This story is told in simple truths, although the truth is often only on one side of the issue. Still, I would recommend it as a teaching tool in the middle grades so that this side of the issue, rarely covered, is explored more fully. Hayaat lives with her family in a small home in the walled off area of Israel on the West Bank. Her former home was bulldozed to make room for a road in Israel, leading to new settlements. Her father has been fairly despondent ever since he lost his land. Hayaat's best friend is murdered by Israelis during a demonstration and Hayaat is scarred physically and emotionally during the incident. She and her friend are innocent victims. The demonstration, however, was not innocent. The young soldiers got spooked when they were attacked.
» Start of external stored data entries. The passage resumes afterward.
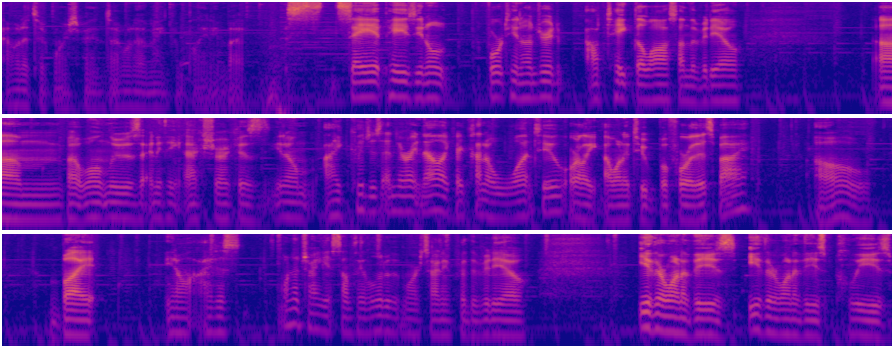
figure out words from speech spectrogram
I would have took more spins. I would have been complaining, but say it pays, you know, 1400 I'll take the loss on the video. Um, but won't lose anything extra because, you know, I could just end it right now like I kind of want to. Or like I wanted to before this buy. Oh. But, you know, I just want to try and get something a little bit more exciting for the video. Either one of these, either one of these, please.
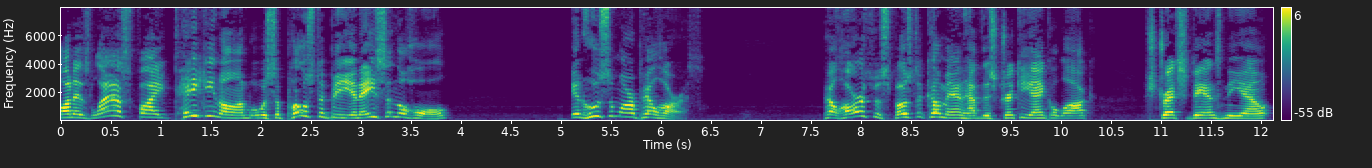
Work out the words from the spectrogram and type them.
on his last fight, taking on what was supposed to be an ace in the hole in Rousimar Palhares. Palhares was supposed to come in, have this tricky ankle lock, stretch Dan's knee out.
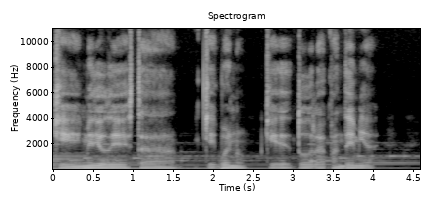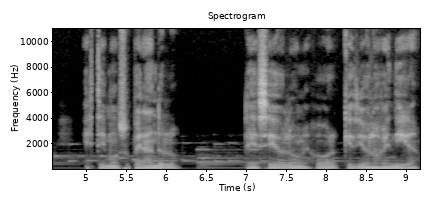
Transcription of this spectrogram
que en medio de esta, que bueno, que toda la pandemia estemos superándolo. Les deseo lo mejor, que Dios los bendiga.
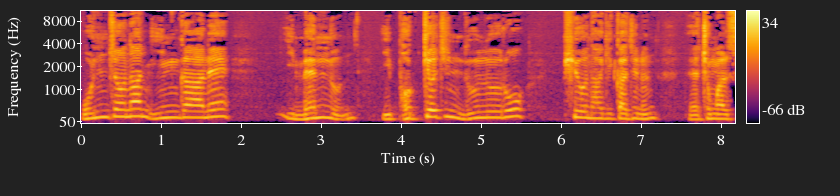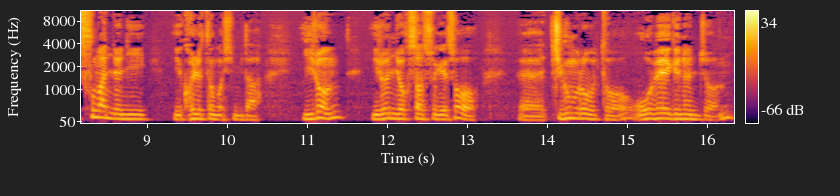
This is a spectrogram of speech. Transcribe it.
온전한 인간의 이 맨눈, 이 벗겨진 눈으로 표현하기까지는 정말 수만 년이 걸렸던 것입니다. 이런 이런 역사 속에서 지금으로부터 500여 년 전,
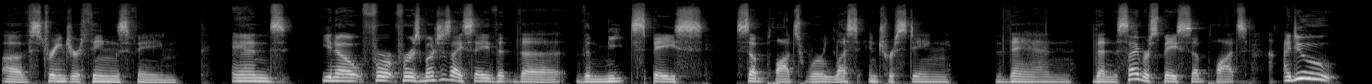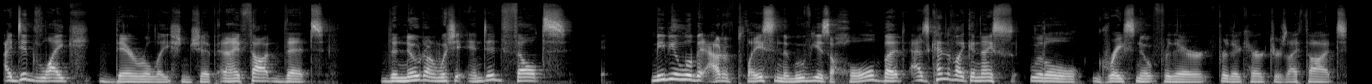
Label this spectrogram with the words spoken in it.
of Stranger Things fame. And you know, for for as much as I say that the the meat space subplots were less interesting than than the cyberspace subplots, I do I did like their relationship, and I thought that the note on which it ended felt maybe a little bit out of place in the movie as a whole, but as kind of like a nice little grace note for their for their characters, I thought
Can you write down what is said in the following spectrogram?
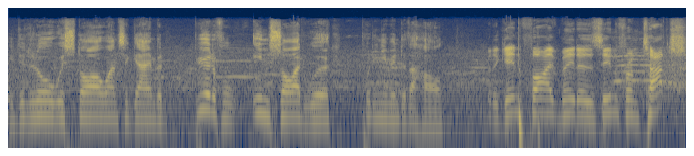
he did it all with style once again. But beautiful inside work, putting him into the hole. But again, five metres in from touch.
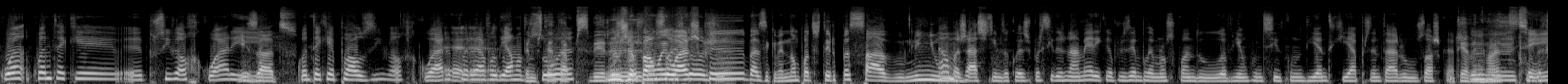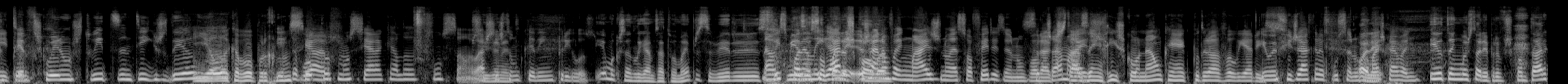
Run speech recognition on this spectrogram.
qua- quanto é que é possível recuar e Exato. Quanto é que é plausível recuar para avaliar uma pessoa? tentar perceber, No eh, Japão eu acho hoje? que basicamente não podes ter passado nenhum. Não, mas já assistimos a coisas parecidas na América, por exemplo, lembram-se quando havia um conhecido comediante que ia apresentar os Oscars. Kevin Hart. Uhum, Sim, de repente teve- descobriram uns tweets antigos dele E ele acabou por e acabou renunciar. por renunciar àquela função. Eu acho isto um bocadinho perigoso. É uma questão de ligarmos à tua mãe para saber eh, se Não, isso podem ligar, eu já não venho mais, não é só férias, eu não volto Será que jamais. estás em risco ou não? Quem é que poderá avaliar isso? Eu enfio já a carapuça, nunca Olha, mais cá venho. eu tenho uma história para vos contar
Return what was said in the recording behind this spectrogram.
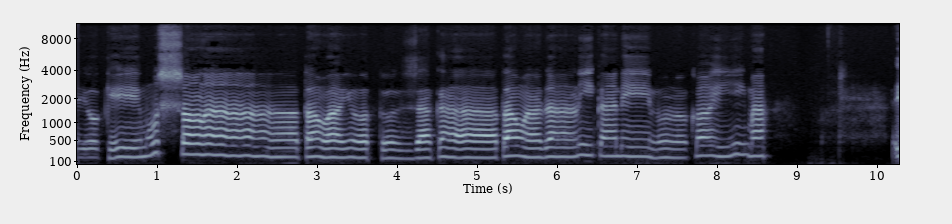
yuqimus sholata wa yutuz zakata wa dzalika dinul qayyimah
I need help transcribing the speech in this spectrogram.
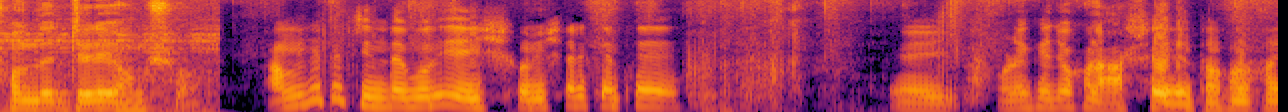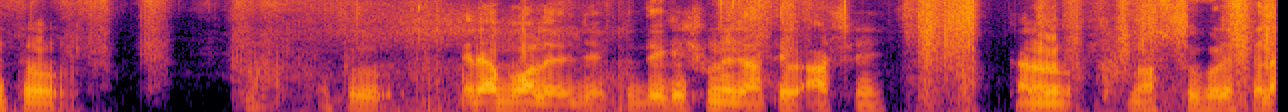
সৌন্দর্যেরই অংশ। আমি যেটা চিন্তা করি, এই সরিষার ক্ষেতে এই অনেকে যখন আসে, তখন হয়তো একটু এরা বলে যে একটু দেখে শুনে যাতে আসে, কারণ নষ্ট করে ফেলা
Dispersing the crowd, tragedy occurred. The problems encountered by the families trapped behind the wall are huge and seemingly insurmountable. Traveling to and/or working in Israel is a nightmare. It is time consuming and erratic in nature. New checkpoints can randomly appear depending on the current turmoil. Suicide bombings bring increased security checks, searches, bulldozing of homes and humiliation for them. Hayaat's sister is engaged to be married and a wedding is being planned. There is happiness and joy in her home which is a warm and loving environment. Her grandmother is old and ill and she wants to see her homeland again before she dies; she yearns for the land she left behind in Israel. Hayaat adores her and is obsessed with the idea of sneaking into Israel and bringing back some soil from her grandmother's former land. This is an exceedingly dangerous thing to chance but she and her friend Samy decide to try. The people she meets and the dangers she encounters serve as the medium for the story to unfold. Memories are aroused and the hazards of normal daily life are exposed. As philosophical and hopeful as Hayaat is about her life, Samy is angry and defiant. Through their remarks and behavior, we are presented with the larger picture of how the Arab/Israeli conflict is played out in the world. Via their experiences, the hardships faced and the sometimes frightening events they witness, some healing takes place. They do come to the realization that everyone, Israeli and Arab alike, really wants to just be allowed to live with dignity, that not all Jews are hateful enemies, that some work to help them achieve freedom and respect. Yet, the reason for their plight is never fully explored so they never quite come to the realization that they bear some responsibility for how they are being treated because of the past behavior of their brethren. The subject of the many wars the Arab nations have declared against Israel is never fully explored. Hopefully, it is through the innocent eyes of children, the future generations, that this conflict will be resolved. Hayaat says "I live in an open air prison.so long as there is life there is love." Her message of hope is what the world needs to hear. Her yearning for dignity, purpose and freedom is the book's message. This book could be an effective tool to fight hatred and teach students if, at the same time, another book with the opposing position is read and both are analyzed for the reasons the conflict exists and the true history behind all the events is taught, so that one side or another is not always demonized, so that both sides can begin to understand each other and engage in mutual respect.